The draft bill does not make clear how much offsetting should contribute to the five-yearly, 2020 and 2050 targets. Businesses will be lobbying for as much leeway as possible, environmental groups for the tightest constraints.
Geographically, Britain may be an island - in fact several - but in climate terms, it is not.
This Climate Change Bill and forthcoming energy legislation have to dovetail with the European Union's plans, announced last week, for a 20% cut in greenhouse gas emissions and a 20% renewable share of the energy mix by 2020.
Mechanisms are unclear, as - again - are sanctions for missing the targets.
Then there is the global context, where, through the G8 and the United Nations, European leaders are pursuing the dream of a global emissions deal.

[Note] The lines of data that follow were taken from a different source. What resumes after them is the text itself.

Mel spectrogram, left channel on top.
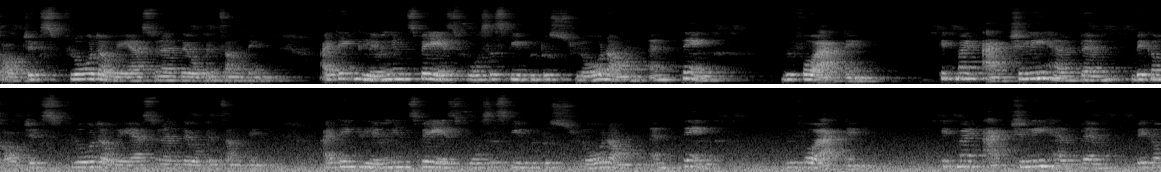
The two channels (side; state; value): right; noise; rumble, 3 dB below the sound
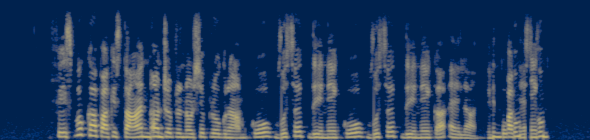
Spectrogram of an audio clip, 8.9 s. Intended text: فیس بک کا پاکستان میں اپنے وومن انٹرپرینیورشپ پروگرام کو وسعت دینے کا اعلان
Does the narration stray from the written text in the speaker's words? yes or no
yes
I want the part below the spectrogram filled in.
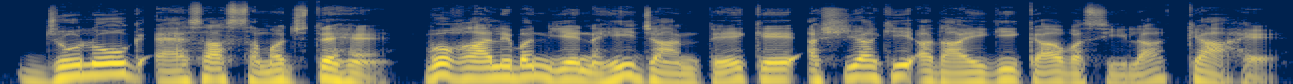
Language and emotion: Urdu, neutral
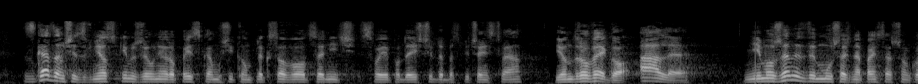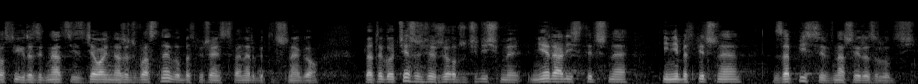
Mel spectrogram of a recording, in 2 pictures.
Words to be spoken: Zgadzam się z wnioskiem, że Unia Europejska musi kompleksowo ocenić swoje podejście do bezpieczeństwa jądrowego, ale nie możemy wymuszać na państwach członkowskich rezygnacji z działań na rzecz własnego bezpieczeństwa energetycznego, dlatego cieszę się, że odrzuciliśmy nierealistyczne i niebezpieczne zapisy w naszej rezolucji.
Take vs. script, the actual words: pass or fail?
pass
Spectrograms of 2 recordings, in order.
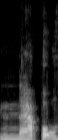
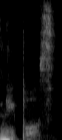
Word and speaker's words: Naples: Napple yellow. Just kidding. pronounced Naples.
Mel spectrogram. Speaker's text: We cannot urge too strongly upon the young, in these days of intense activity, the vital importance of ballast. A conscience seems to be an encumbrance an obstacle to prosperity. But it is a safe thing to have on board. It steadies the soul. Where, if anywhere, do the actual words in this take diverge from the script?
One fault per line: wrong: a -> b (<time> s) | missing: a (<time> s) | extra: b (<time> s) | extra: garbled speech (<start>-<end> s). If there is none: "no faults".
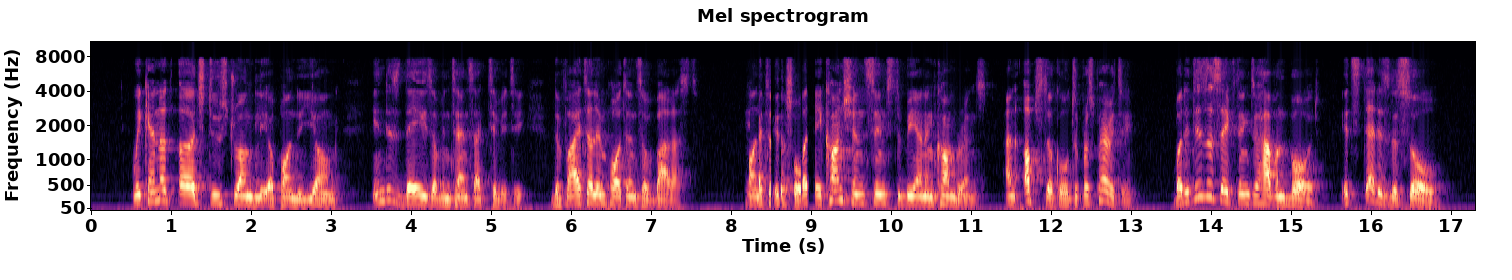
extra: garbled speech (8.2-9.0 s)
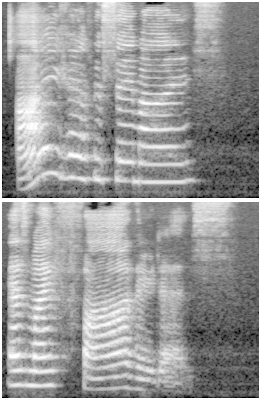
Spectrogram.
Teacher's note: don't stress the auxiliary in fact stress father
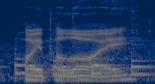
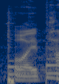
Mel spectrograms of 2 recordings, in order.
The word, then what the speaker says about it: hoi polloi: There are two variant pronunciations. There's hoi polloi and hoi polloi.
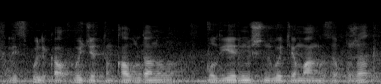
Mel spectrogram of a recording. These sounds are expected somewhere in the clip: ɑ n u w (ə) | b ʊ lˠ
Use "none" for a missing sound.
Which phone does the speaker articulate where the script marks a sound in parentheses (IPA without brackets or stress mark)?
ə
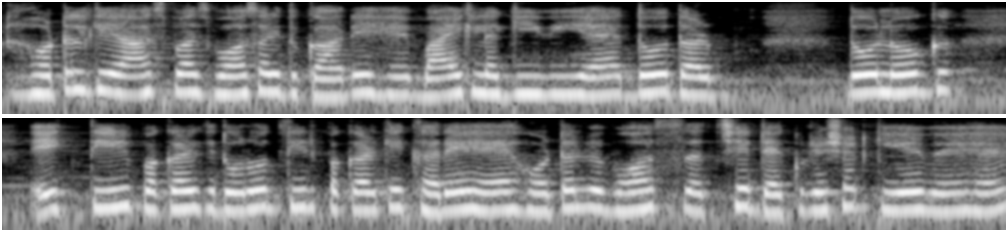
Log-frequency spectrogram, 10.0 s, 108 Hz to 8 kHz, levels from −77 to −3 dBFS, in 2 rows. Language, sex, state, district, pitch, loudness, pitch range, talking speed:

But putting the UK and EU actions together, it is possible to begin to sketch out what a low-carbon Britain might look like.
Gordon Brown has pledged measures on household emissions
Emissions from electricity generation and heavy industry are the easiest to tackle, because there are relatively few players and because much of the technology is proven.
By 2020, assuming everyone plays ball, we would see a spread of renewable energy generation, with perhaps one-fifth of Britain's electricity coming from onshore and offshore wind turbines and a smaller slice from whichever marine technologies prove the most efficient and economic.
Gordon Brown spoke on Monday of measures for households, and if he follows through we would see insulation and microgeneration spreading into homes and communities, though not nearly as fast as some lobby groups would like.
Fuel pumps will presumably be dispensing mixtures containing fair proportions of biodiesel and perhaps ethanol, with cars equipped to run on a range of fuels as they are currently in Brazil.
Flights are another matter. The EU is determined to have them included in its Emissions Trading Scheme - but with a number of UK airports embarking on expansion plans, it is difficult to see that Britons will be flying less by 2020.
And the impact of Britain's adventure on the rest of the world?
Politically, it is likely to be well received in many European capitals and by the US Democratic party. How it will play with the major developing world governments is another matter; some may love the investments that offsetting can bring, without seeing any need to follow suit.
Tackling emissions globally, as Mr Brown acknowledged this week, requires some kind of global deal. And that, even with Britain cutting a dash on the world stage with its shiny new climate legislation, remains elusive.